The metaverse, where real life converges with the digital world, has given birth to many new age business models and use cases. Digital twins within the metaverse offer
new ways of interacting with the real world. Let’s see how…
One of the key technologies driving the evolution of the metaverse is that of digital twins. Most popular in the retail industry, a digital twin is a virtual replica of a physical object or system, offering a comprehensive digital representation that can be used for various purposes. When combined with the metaverse, digital twins can enable new ways of experiencing and interacting with the real world.
Architecture of metaverse-based digital twins
The architecture of a metaverse-based digital twin consists of several layers. At the bottom layer is the physical asset or system that the digital twin is replicating. This could be anything from a building, to a manufacturing plant, to a vehicle. The physical asset is equipped with sensors and other IoT devices that collect data on its operations, condition, and performance. This data is then transmitted to the digital twin, which is hosted in the cloud or on-premises.

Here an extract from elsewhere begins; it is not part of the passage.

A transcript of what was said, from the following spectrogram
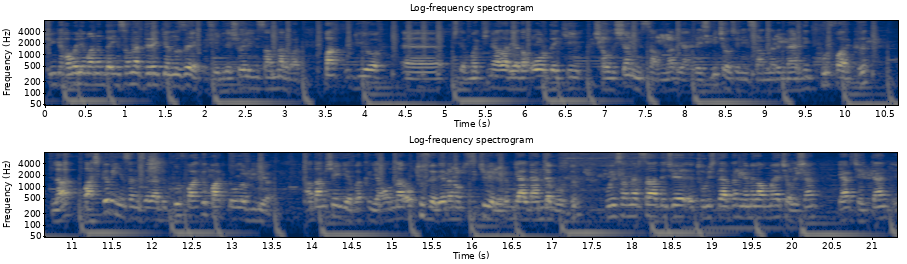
Çünkü havalimanında insanlar direkt yanınıza yaklaşıyor. Bir de şöyle insanlar var. Bak diyor e, işte makineler ya da oradaki çalışan insanlar yani resmi çalışan insanların verdiği kur farkıyla başka bir insanın size verdiği kur farkı farklı olabiliyor. Adam şey diyor bakın ya onlar 30 veriyor ben 32 veriyorum gel bende bozdur. Bu insanlar sadece e, turistlerden nemelanmaya çalışan gerçekten e,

The next layer is the data processing layer, which consists of several components that work together to process the data collected from the physical asset. This layer typically includes data ingestion and storage, data processing and analysis, and data visualisation and reporting. Data ingestion and storage involves collecting data from various sources, and storing it in a scalable and secure data store. Data processing and analysis involves applying advanced analytics techniques, such as machine learning and artificial intelligence, to the collected data to extract insights and identify patterns. Data visualisation and reporting involves presenting the results of the analysis in an easy-to-understand format.
The third layer is the digital twin layer, which is responsible for creating a virtual representation of the physical asset or system. The digital twin layer consists of several components, including the virtualisation engine, the digital twin model, and the digital twin APIs. The virtualisation engine is responsible for creating and managing the digital twin, while the digital twin model defines the relationships between the physical asset and its virtual counterpart. The digital twin APIs provide an interface for interacting with the digital twin, enabling users to view and manipulate the virtual representation of the physical asset.
The fourth layer is the metaverse layer, which is where the digital twin is brought to life. The metaverse layer consists of several components, including the immersive environment, the social interaction engine, and the real-time simulation engine. The immersive environment is the virtual space where the digital twin is presented, while the social interaction engine enables users to interact with each other in the virtual world. The real-time simulation engine is responsible for simulating the behaviour of the physical asset in real time, based on the data collected from the IoT devices.